Touching 2 million lives in 26 countries, Forus Health designs affordable technology solutions to increase the access and affordability of eye care.

Forus Health may not be the only successful healthcare-based Indian startup soon. Tricog Health Services, a startup that produces cloud-connected electrocardiogram machines, raised Series A this year.

Indian startups Forus Health

The compact nature of its product 3nethra allows the device to be transported by an operator on motorcycles to rural and urban slums for regular eye checkups. (Photo by Forus Health)

The Indian startup installs machines in medical centers to reduce the time between symptoms and treatment after a heart attack. Heart attack accounted for the death of 1 in 4 Indians, making it a major cause of mortality in the country.

Moreover, medical appointments through video calling has gained traction. Indian startups such as DocsApp, SeeDoc or MUrgency show much potential. Claiming that 72% of health issues can be handled online, video conferences provide medical care in less accessible areas.

Indian startups DocsApp

DocsApp offers consultations with medical specialists within 30 minutes. (Photo by DocsApp)

Indian Startups in Edtech : Digital Learning Platforms to Empower Rural and Semi-Urban Areas

Similarly, education startups are getting more traction this year.

Indian startup Byju’s raised a Series D round of US$50 million in September led by Sequoia Capital and the Chan-Zuckerberg Initiative. This education-based Indian startup raised the highest funding round this year.

Byju’s launched in 2015 with a 15% growth rate. It claims more than 5.5 million downloads with 250,000 paid yearly subscribers. The company creates learning programs for K-12 students and major exams.

Indian startups byjus

Byju’s makes students learn with engaging videos from India’s best teachers. (Photo from Byju’s)

According to the District Information System for Education of the Union Ministry of Human Resource Development, the academic year 2014-2015 saw 41.55% of primary school staffed by only 2 teachers, 11.62% by one teacher and 0.84% did not have any teacher at all. Hence, this shows the importance of solving the problems plaguing the education system in India.

In addition to Byju’s, other notable Indian startups include English Dost, a mobile app that helps Indians improve their chances in the job market by becoming proficient in spoken English and ConveGenius that works with the state government to expand into more rural areas of India.

In the same vein, infrastructure providing Internet access in the country has shown gradual improvement.

The costs of data and smartphones are lowering. As a result, third of Indian mobile users are to own a smartphone by 2017. Developments have allowed smartphone prices to reach US$ 50-60.
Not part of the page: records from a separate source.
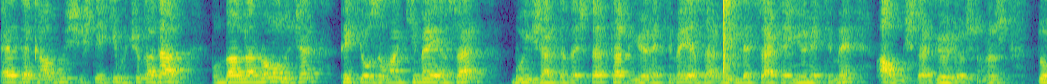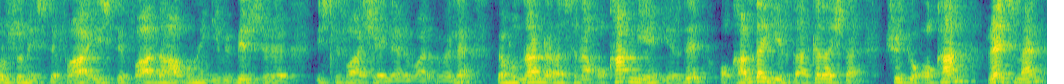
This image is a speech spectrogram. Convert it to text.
Elde kalmış işte iki buçuk adam. Bunlarla ne olacak? Peki o zaman kime yazar? Bu iş arkadaşlar tabii yönetime yazar. Millet zaten yönetimi almışlar görüyorsunuz. Dursun istifa, istifa, daha bunun gibi bir sürü istifa şeyleri var böyle. Ve bunların arasına Okan niye girdi? Okan da girdi arkadaşlar. Çünkü Okan resmen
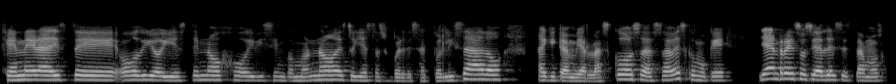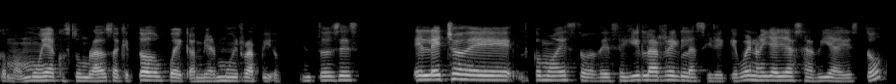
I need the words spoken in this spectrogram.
genera este odio y este enojo y dicen como, no, esto ya está súper desactualizado, hay que cambiar las cosas, ¿sabes? Como que ya en redes sociales estamos como muy acostumbrados a que todo puede cambiar muy rápido. Entonces, el hecho de, como esto, de seguir las reglas y de que, bueno, ella ya sabía esto,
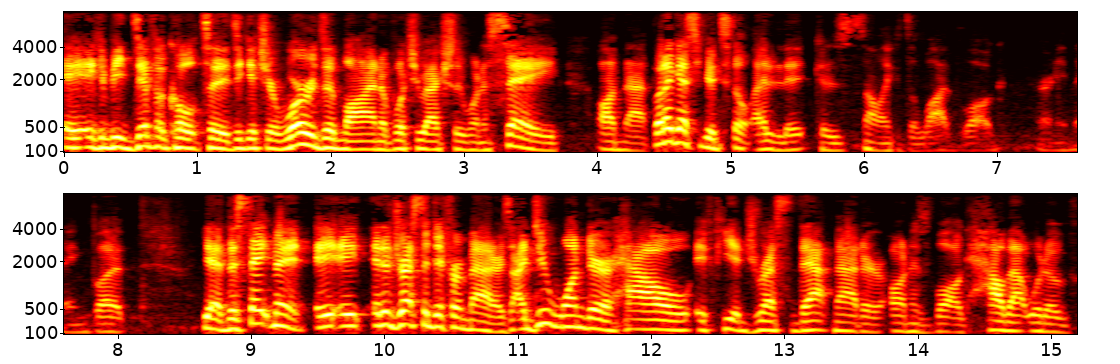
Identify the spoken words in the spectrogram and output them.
it, it, can be difficult to to get your words in line of what you actually want to say on that. But I guess you could still edit it because it's not like it's a live vlog or anything. But yeah, the statement it, it, it, addressed the different matters. I do wonder how if he addressed that matter on his vlog, how that would have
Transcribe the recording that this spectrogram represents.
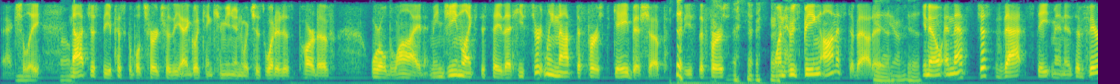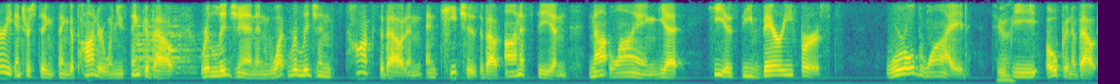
actually, mm-hmm. wow. not just the Episcopal Church or the Anglican Communion, which is what it is part of worldwide. I mean, Gene likes to say that he's certainly not the first gay bishop, but he's the first one who's being honest about it. Yeah, yeah. You know, and that's just that statement is a very interesting thing to ponder when you think about religion and what religion talks about and, and teaches about honesty and not lying, yet he is the very first worldwide to yeah. be open about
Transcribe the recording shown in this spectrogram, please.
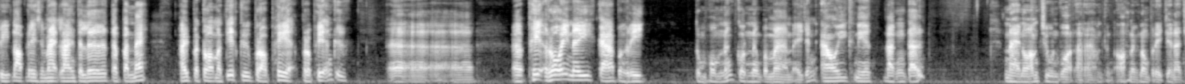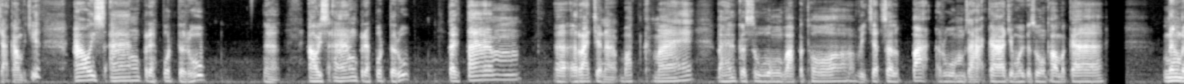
ពី10ដេស៊ីម៉ែត្រឡើងទៅលើទៅប៉ុណ្ណេះហើយបន្តមកទៀតគឺប្រភេទប្រភេទគឺអឺភាគរយនៃការពង្រីក ទំហំហ្នឹងគុណនឹងប្រមាណអីចឹងឲ្យគ្នាដឹងទៅណែនាំជូនវត្តអារាមទាំងអស់នៅក្នុងប្រជាណាចក្រកម្ពុជាឲ្យស្អាងព្រះពុទ្ធរូបណាឲ្យស្អាងព្រះពុទ្ធរូបទៅតាមរចនាបថខ្មែរដែលក្រសួងវប្បធម៌វិចិត្រសិល្បៈរួមសហការជាមួយក្រសួងធម្មការនិងន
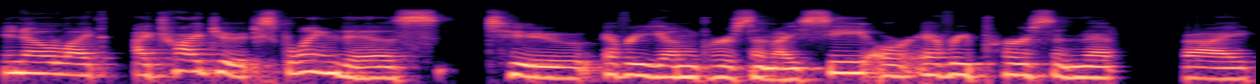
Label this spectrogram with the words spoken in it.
You know, like I tried to explain this to every young person I see or every person that I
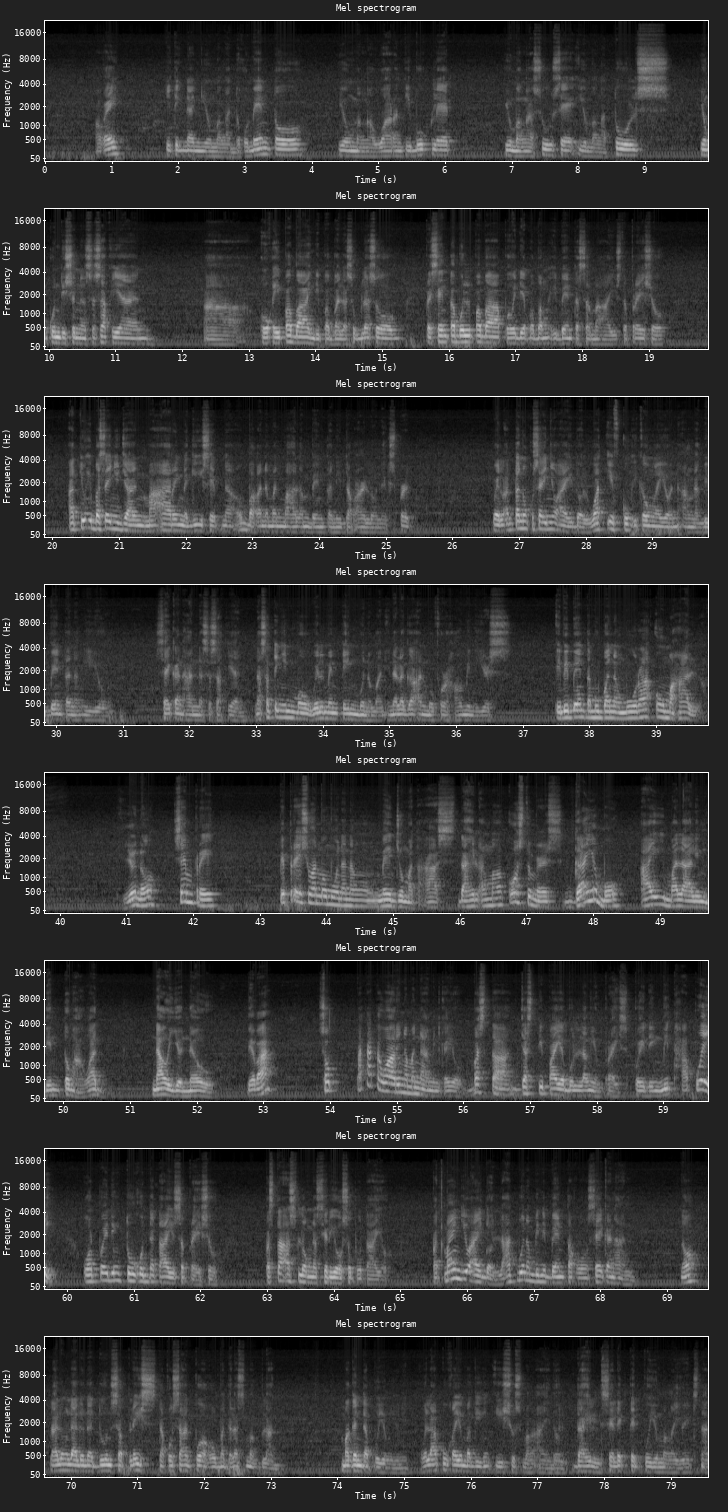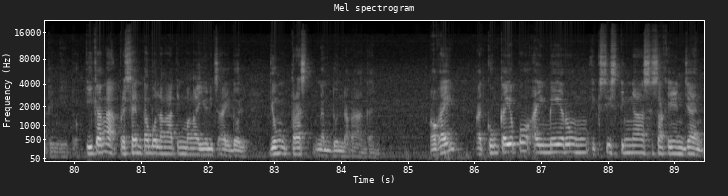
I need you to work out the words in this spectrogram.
Okay? Titignan yung mga dokumento, yung mga warranty booklet, yung mga susi, yung mga tools, yung kondisyon ng sasakyan, ah, okay pa ba, hindi pa ba lasog-lasog, presentable pa ba, pwede pa bang ibenta sa maayos na presyo. At yung iba sa inyo dyan, maaring nag-iisip na, oh, baka naman mahal ang benta ni The Arlon Expert. Well, ang tanong ko sa inyo, Idol, what if kung ikaw ngayon ang nagbibenta ng iyong second hand na sasakyan? Nasa tingin mo, well-maintained mo naman, inalagaan mo for how many years? Ibibenta mo ba ng mura o mahal? Yun, no? Siyempre, pepresyohan mo muna ng medyo mataas dahil ang mga customers, gaya mo, ay malalim din tumawad. Now you know. ba? So, patatawarin naman namin kayo. Basta justifiable lang yung price. Pwedeng meet halfway or pwedeng tukod na tayo sa presyo. Basta as long na seryoso po tayo. But mind you, idol, lahat po ng binibenta ko second hand, no? Lalong-lalo na dun sa place na kung saan po ako madalas mag-vlog. Maganda po yung unit. Wala po kayong magiging issues mga idol dahil selected po yung mga units natin dito. Ika nga, presentable ang ating mga units idol. Yung trust nandun na kaagad. Okay? At kung kayo po ay mayroong existing na sasakyan dyan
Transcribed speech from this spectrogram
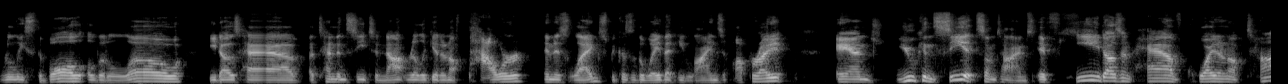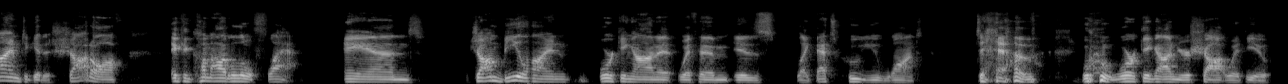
release the ball a little low. He does have a tendency to not really get enough power in his legs because of the way that he lines upright. And you can see it sometimes. If he doesn't have quite enough time to get his shot off, it can come out a little flat. And John Beilein working on it with him is like, that's who you want to have working on your shot with you.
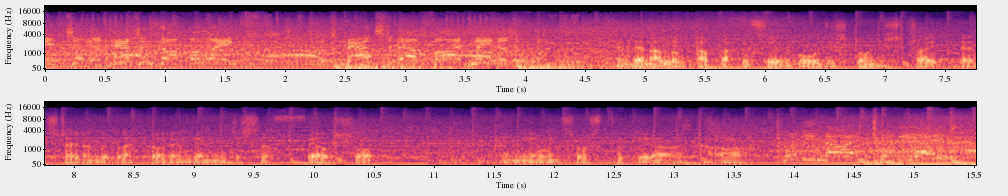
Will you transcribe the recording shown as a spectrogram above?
hits it. It hasn't got the length. It's bounced about five metres away. And then I looked up, I could see the ball just going straight, dead straight on the black dot, and then it just of fell short. And yeah, when Sauce took it, I was like, oh. 29-28.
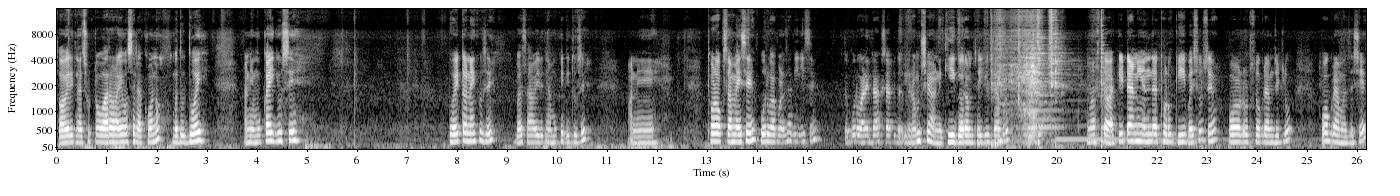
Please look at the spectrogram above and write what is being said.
તો આવી રીતના છૂટો વારો આવ્યો છે રાખવાનો. બધું ધોઈ અને મુકાઈ ગયું છે. ધોઈ તો નાખ્યું છે. બસ આવી રીતના મૂકી દીધું છે. અને થોડોક સમય છે. પૂર્વા પણ જાગી ગઈ છે. તો પૂર્વાની દ્રાક્ષ આપી દો એટલે રમશે અને ઘી ગરમ થઈ ગયું છે આપણું. મસ્ત આ કીટાની અંદર થોડું ઘી બસ્યું છે. સો દોઢસો ગ્રામ જેટલું. સો જ છે.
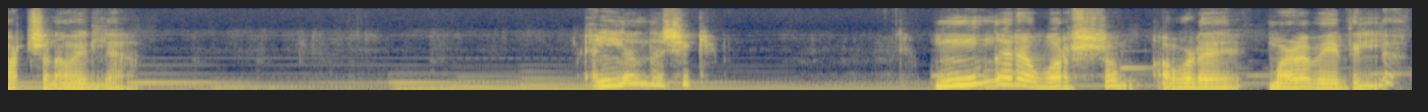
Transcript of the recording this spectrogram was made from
ഭക്ഷണമില്ല. എല്ലാം നശിക്കും. മൂന്നര വർഷം അവിടെ മഴ പെയ്തില്ല.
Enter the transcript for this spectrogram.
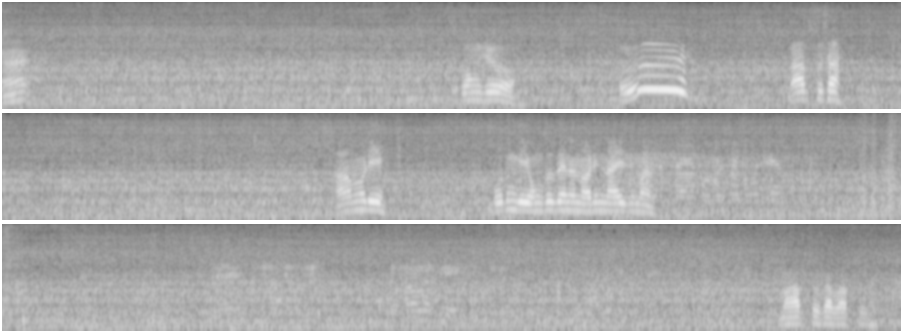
어? 소공주. 으 맙소사. 아무리 모든 게 용서되는 어린 나이지만 맙소사 맙소사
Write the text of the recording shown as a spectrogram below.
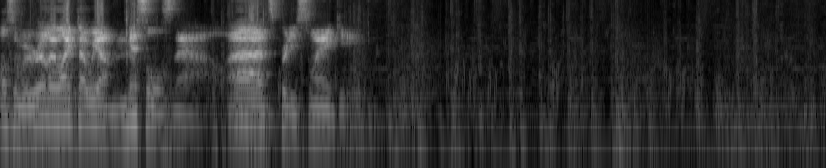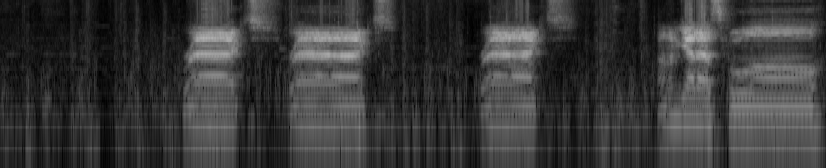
Also, we really like that we have missiles now. That's pretty swanky. Wrecked. Wrecked. Wrecked. Come and get us, fool.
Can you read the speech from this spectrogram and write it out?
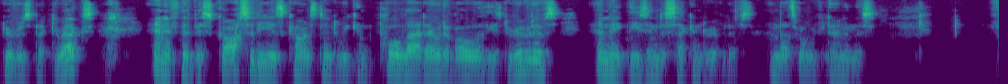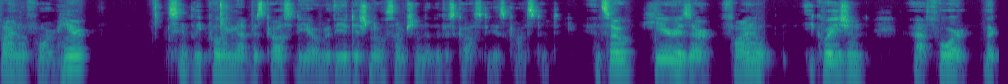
derivative with respect to x. And if the viscosity is constant, we can pull that out of all of these derivatives and make these into second derivatives. And that's what we've done in this final form here, simply pulling that viscosity out with the additional assumption that the viscosity is constant. And so here is our final equation uh, for the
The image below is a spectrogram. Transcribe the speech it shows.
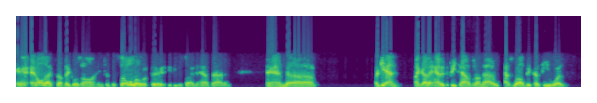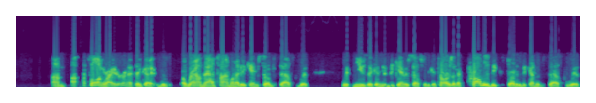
and, and, all that stuff that goes on into the solo if if you decide to have that. And and uh, again, I got to hand it to Pete Townshend on that as well because he was um, a songwriter, and I think I, it was around that time when I became so obsessed with with music and became obsessed with the guitars, and I probably started to become obsessed with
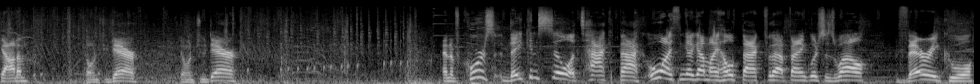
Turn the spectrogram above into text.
Got him. Don't you dare. Don't you dare. And of course, they can still attack back. Oh, I think I got my health back for that Vanquish as well. Very cool.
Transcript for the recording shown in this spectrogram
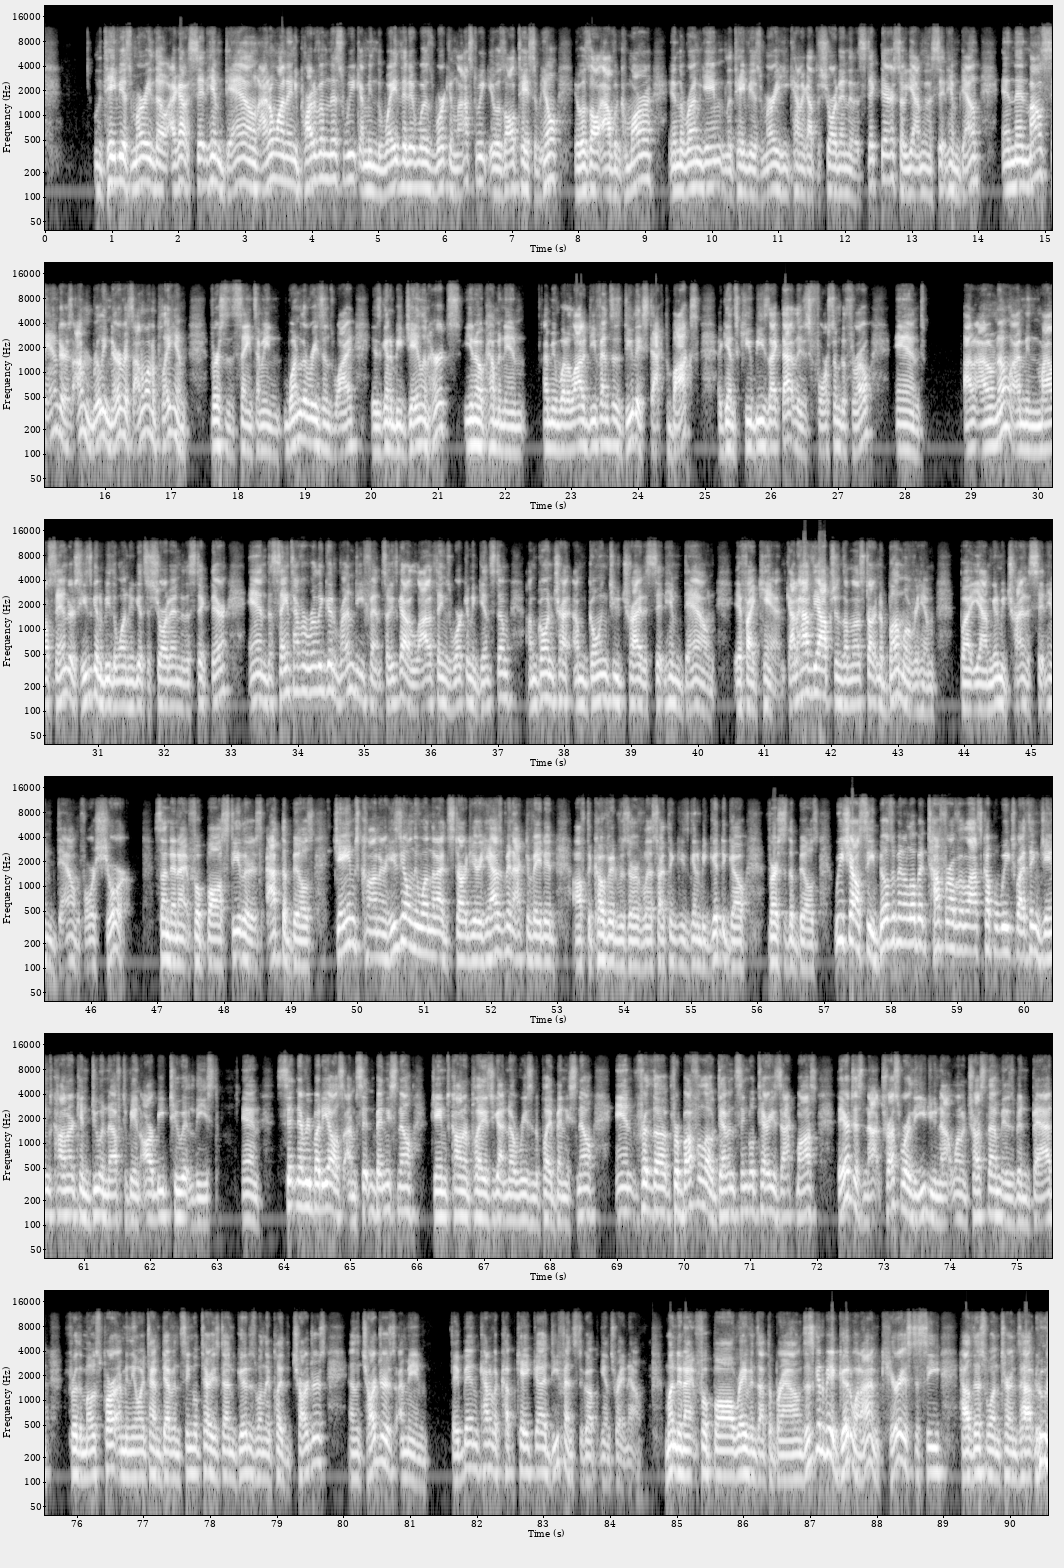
Latavius Murray, though, I got to sit him down. I don't want any part of him this week. I mean, the way that it was working last week, it was all Taysom Hill. It was all Alvin Kamara in the run game. Latavius Murray, he kind of got the short end of the stick there. So, yeah, I'm going to sit him down. And then Miles Sanders, I'm really nervous. I don't want to play him versus the Saints. I mean, one of the reasons why is going to be Jalen Hurts, you know, coming in I mean, what a lot of defenses do, they stack the box against QBs like that. They just force them to throw. And I, I don't know. I mean, Miles Sanders, he's going to be the one who gets a short end of the stick there. And the Saints have a really good run defense, so he's got a lot of things working against him. I'm going to try. I'm going to try to sit him down if I can. Got to have the options. I'm not starting to bum over him, but yeah, I'm going to be trying to sit him down for sure. Sunday night football, Steelers at the Bills. James Conner, he's the only one that I'd start here. He has been activated off the COVID reserve list, so I think he's going to be good to go versus the Bills. We shall see. Bills have been a little bit tougher over the last couple weeks, but I think James Conner can do enough to be an RB2 at least and sitting everybody else. I'm sitting Benny Snell. James Conner plays. You got no reason to play Benny Snell. And for the for Buffalo, Devin Singletary, Zach Moss, they are just not trustworthy. You do not want to trust them. It has been bad for the most part. I mean, the only time Devin Singletary's done good is when they played the Chargers. And the Chargers, I mean, they've been kind of a cupcake uh, defense to go up against right now. Monday Night Football, Ravens at the Browns. This is going to be a good one. I'm curious to see how this one turns out. Who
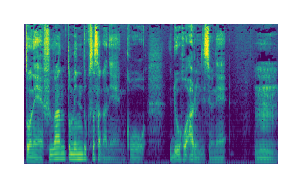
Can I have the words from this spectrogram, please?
とね、不安とめんどくささがね、こう、両方あるんですよね。うん。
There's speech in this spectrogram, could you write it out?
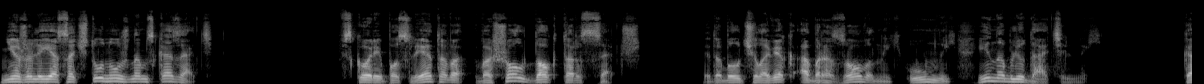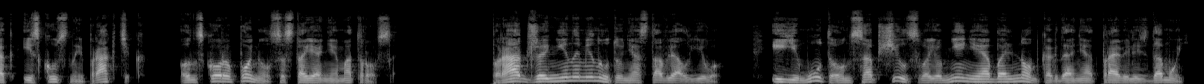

Consequently, new business models have to emerge to bring more of the Indian population online. Jana, an Indian startup that offers advertisers to interact more widely with consumers, has launched a notable business model in which they pay for consumers’ bills. As of today, the Indian startup is the largest provider of free internet globally.